"""

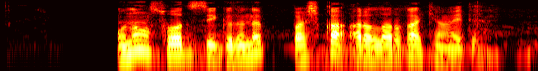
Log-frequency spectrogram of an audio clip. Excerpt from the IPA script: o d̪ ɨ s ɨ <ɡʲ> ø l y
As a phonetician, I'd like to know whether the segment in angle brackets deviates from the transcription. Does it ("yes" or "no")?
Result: no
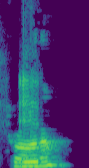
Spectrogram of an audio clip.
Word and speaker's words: Toronto: Is that how they say it? Toronto. – Toronto. Yeah.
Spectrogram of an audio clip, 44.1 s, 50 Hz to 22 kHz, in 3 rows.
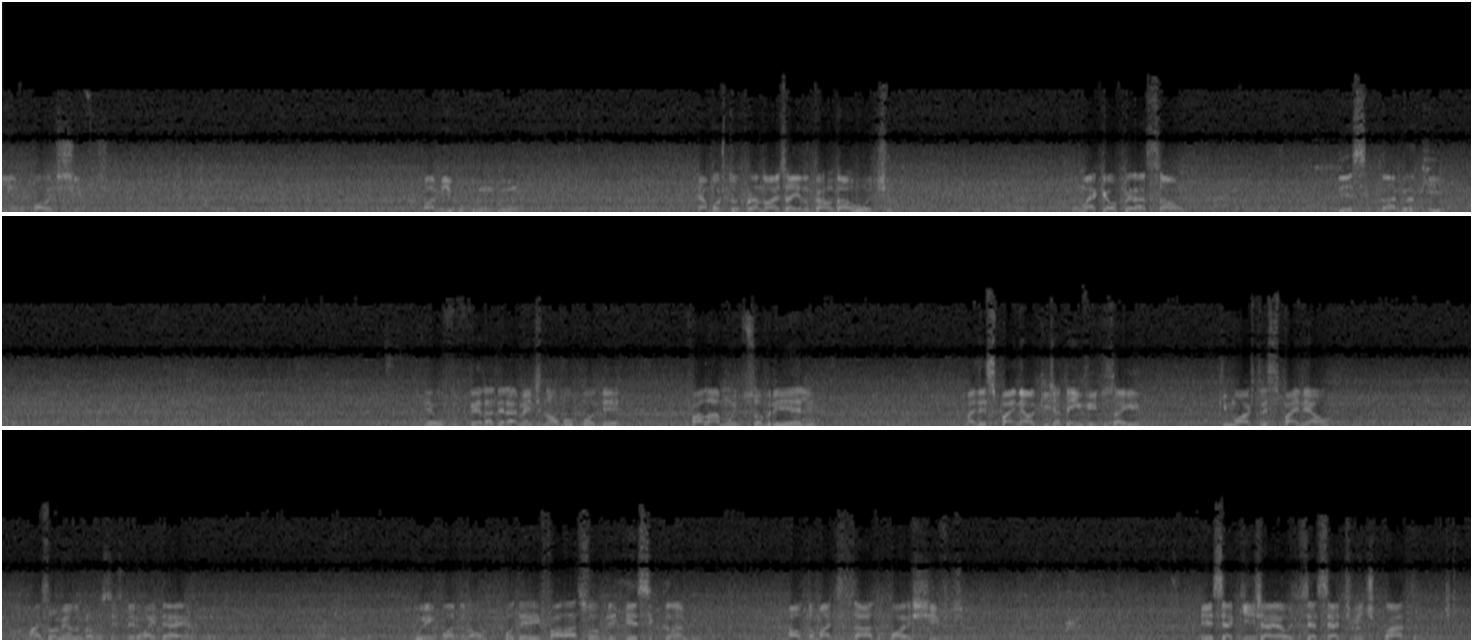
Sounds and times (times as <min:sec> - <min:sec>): Speech: 0:00.0 - 0:01.1, 0:04.2 - 0:05.3, 0:06.9 - 0:09.0, 0:10.7 - 0:11.9, 0:13.4 - 0:14.5, 0:18.9 - 0:21.0, 0:21.6 - 0:22.9, 0:24.3 - 0:26.1, 0:26.8 - 0:28.0, 0:29.6 - 0:31.4, 0:33.5 - 0:36.4, 0:37.2 - 0:39.1, 0:41.4 - 0:43.7.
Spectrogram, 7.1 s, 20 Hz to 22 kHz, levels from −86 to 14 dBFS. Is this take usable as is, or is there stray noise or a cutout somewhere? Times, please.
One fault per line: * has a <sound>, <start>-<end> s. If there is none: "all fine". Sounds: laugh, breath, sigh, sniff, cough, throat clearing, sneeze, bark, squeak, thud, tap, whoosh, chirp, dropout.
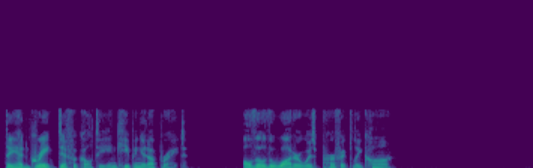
all fine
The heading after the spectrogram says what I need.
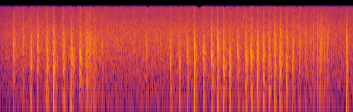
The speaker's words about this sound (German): Wasserfledermaus, wahrscheinlich mehrere Individuen knapp über dem Wasser jagend.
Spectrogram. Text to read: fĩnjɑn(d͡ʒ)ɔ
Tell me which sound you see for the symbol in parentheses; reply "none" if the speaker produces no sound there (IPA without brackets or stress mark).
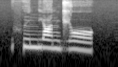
d͡ʒ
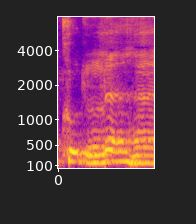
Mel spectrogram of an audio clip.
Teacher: di siku tenggorokan, lidahnya diturunkan, rongga udara terbuka, ada hembusan udara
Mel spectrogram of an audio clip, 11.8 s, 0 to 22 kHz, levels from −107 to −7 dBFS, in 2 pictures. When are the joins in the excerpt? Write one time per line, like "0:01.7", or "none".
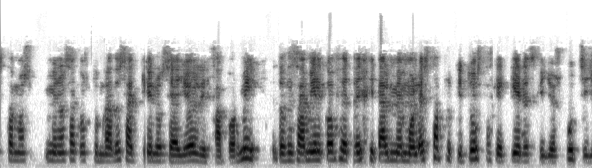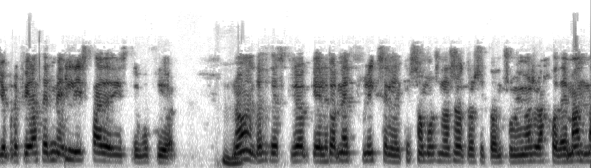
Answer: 0:01.4
0:02.7
0:03.5
0:04.9
0:06.6
0:09.2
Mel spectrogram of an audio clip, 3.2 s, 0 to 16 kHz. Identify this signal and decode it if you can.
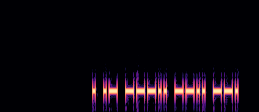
Morse code, heard as a keyed tone, about 34 wpm, 700 Hz. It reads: EA8ZG
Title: DXCC-100 Call Signs - 5 Characters - 35wpm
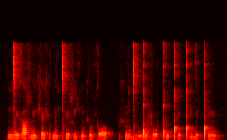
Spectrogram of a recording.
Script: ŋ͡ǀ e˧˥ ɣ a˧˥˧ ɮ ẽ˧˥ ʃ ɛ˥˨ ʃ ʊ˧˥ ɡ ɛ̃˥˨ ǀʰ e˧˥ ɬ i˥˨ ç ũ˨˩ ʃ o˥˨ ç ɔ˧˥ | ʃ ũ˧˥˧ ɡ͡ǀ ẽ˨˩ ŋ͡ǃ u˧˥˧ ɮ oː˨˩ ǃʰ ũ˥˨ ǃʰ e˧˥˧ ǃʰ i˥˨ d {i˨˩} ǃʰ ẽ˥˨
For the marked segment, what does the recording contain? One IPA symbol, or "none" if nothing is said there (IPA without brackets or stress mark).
e˨˩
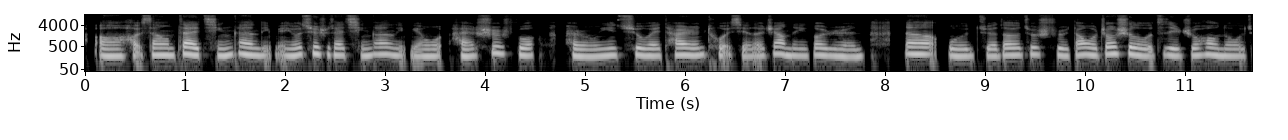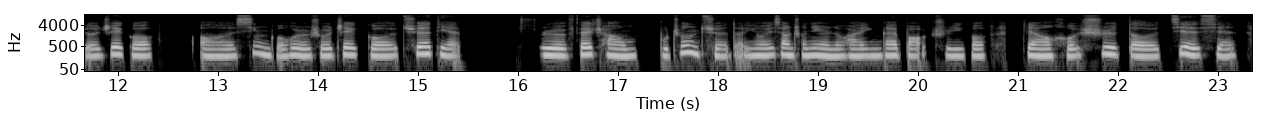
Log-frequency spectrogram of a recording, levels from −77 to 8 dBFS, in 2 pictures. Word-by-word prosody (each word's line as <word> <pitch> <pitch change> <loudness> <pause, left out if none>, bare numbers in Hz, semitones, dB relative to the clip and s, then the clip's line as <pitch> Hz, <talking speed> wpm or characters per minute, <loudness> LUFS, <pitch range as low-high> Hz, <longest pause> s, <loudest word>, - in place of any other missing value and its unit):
呃， 190 0 +3
好 - - -2
像 210 -1 +2
在 220 -2 +6
情 200 0 -1
感 225 -3 +3
里 200 - -4
面 - - -6
尤 200 +2 +2
其 235 +1 +1
是 225 -1 -5
在 205 -1 +2
情 200 0 -3
感 225 -1 0
里 200 - -3
面， 185 0 -1
我 185 - -1
还 185 0 -1
是 250 +4 -1
说 205 -3 -1 0.3
很 190 - 0
容 180 +1 0
易 200 +1 +1
去 210 +1 -2
为 195 -1 +2
他 210 +3 +2
人 205 +1 +2
妥 240 - -4
协 195 - -5
的 195 - -3
这 235 +5 -1
样 225 -3 +3
的 200 - -1
一 195 0 -3
个 205 +1 0
人。 185 -2 -1 0.4
那 230 -1 +5
我 185 -1 +1
觉 190 -2 -3
得 205 +2 +1
就 220 +2 -3
是 200 -2 -2
当 215 +4 +2
我 205 - +2
正 230 +3 +3
视 230 - +1
了 210 - +4
我 - - +1
自 210 - -11
己 195 -2 +2
之 200 - -3
后 210 0 +1
呢， 190 -1 0
我 190 0 -3
觉 - - -7
得 190 - 0
这 225 +3 +2
个， 195 0 +1 0.5
呃， 185 0 -1
性 225 +2 -2
格 185 - -2
或 210 - +1
者 190 -1 +2
说 195 +1 0
这 215 0 +1
个 190 0 +1
缺 235 0 +3
点 215 -4 -2 0.8
是 205 -2 +5
非 220 +3 +2
常 195 -3 -1 0.2
不 195 - -2
正 265 +4 +1
确 195 -3 -3
的， - - -6
因 200 0 0
为 200 +1 +1
像 210 -1 +2
成 200 -1 -2
年 205 -1 +2
人 190 - +2
的 185 0 0
话 190 0 0
应 195 0 -1
该 200 0 +2
保 195 0 -2
持 195 - -6
一 190 - 0
个 190 0 -1 0.4
这 210 - +1
样 195 -1 +3
合 190 +2 -2
适 225 0 0
的 185 -1 +1
界 225 -4 +3
限， 200 -1 -4
200 Hz, 245 characters per minute, -20 LUFS, 190-215 Hz, 0.8 s, 在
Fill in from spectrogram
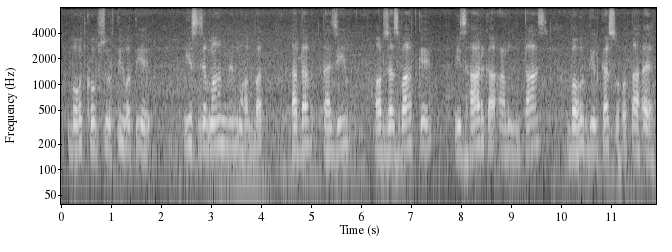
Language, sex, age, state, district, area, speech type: Urdu, male, 60+, Bihar, Gaya, urban, spontaneous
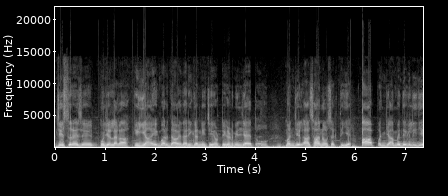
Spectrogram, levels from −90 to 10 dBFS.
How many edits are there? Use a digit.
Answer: 3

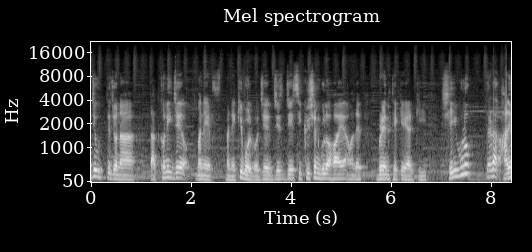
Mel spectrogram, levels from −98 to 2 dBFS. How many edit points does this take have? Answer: 0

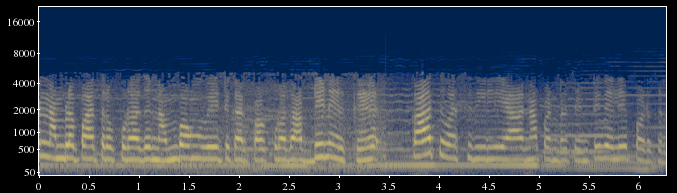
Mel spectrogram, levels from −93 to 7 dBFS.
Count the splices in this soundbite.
1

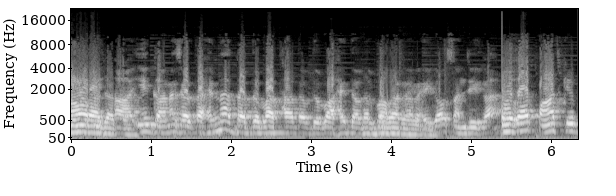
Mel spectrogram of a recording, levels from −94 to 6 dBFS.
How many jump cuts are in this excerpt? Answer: 1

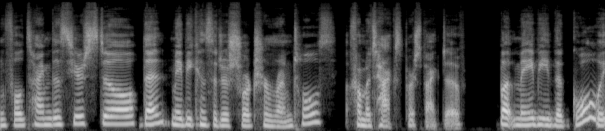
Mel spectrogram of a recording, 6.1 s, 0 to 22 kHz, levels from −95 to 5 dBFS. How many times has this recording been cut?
1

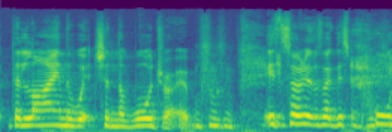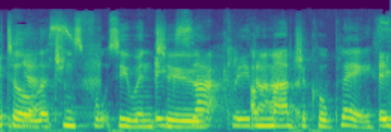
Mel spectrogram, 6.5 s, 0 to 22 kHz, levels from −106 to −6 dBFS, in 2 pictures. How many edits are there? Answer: 2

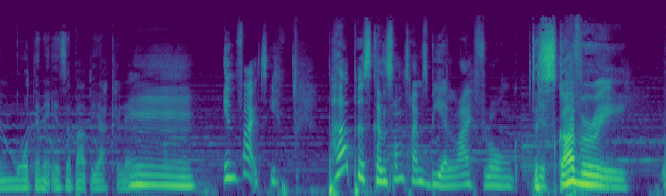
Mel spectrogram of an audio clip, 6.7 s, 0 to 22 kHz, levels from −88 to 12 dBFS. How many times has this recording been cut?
1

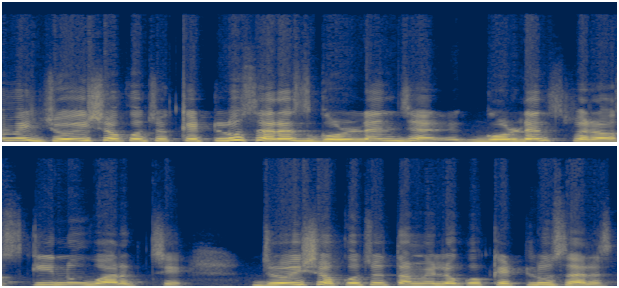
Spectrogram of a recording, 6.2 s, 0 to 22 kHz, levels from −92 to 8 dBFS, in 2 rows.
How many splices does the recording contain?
0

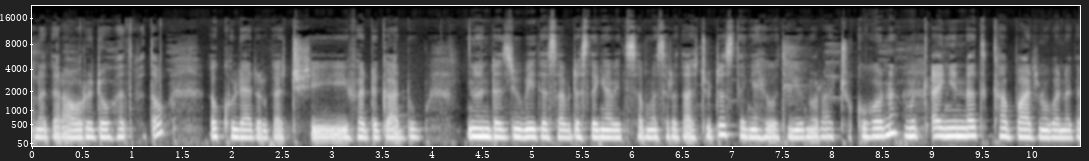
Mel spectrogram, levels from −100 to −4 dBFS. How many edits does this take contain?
1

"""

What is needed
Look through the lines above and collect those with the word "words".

Written answer
Word and speaker's words: Toronto: Is that how they say it? Toronto. – Toronto. Yeah.
The speaker's words about this sound (German): Wasserfledermaus, wahrscheinlich mehrere Individuen knapp über dem Wasser jagend.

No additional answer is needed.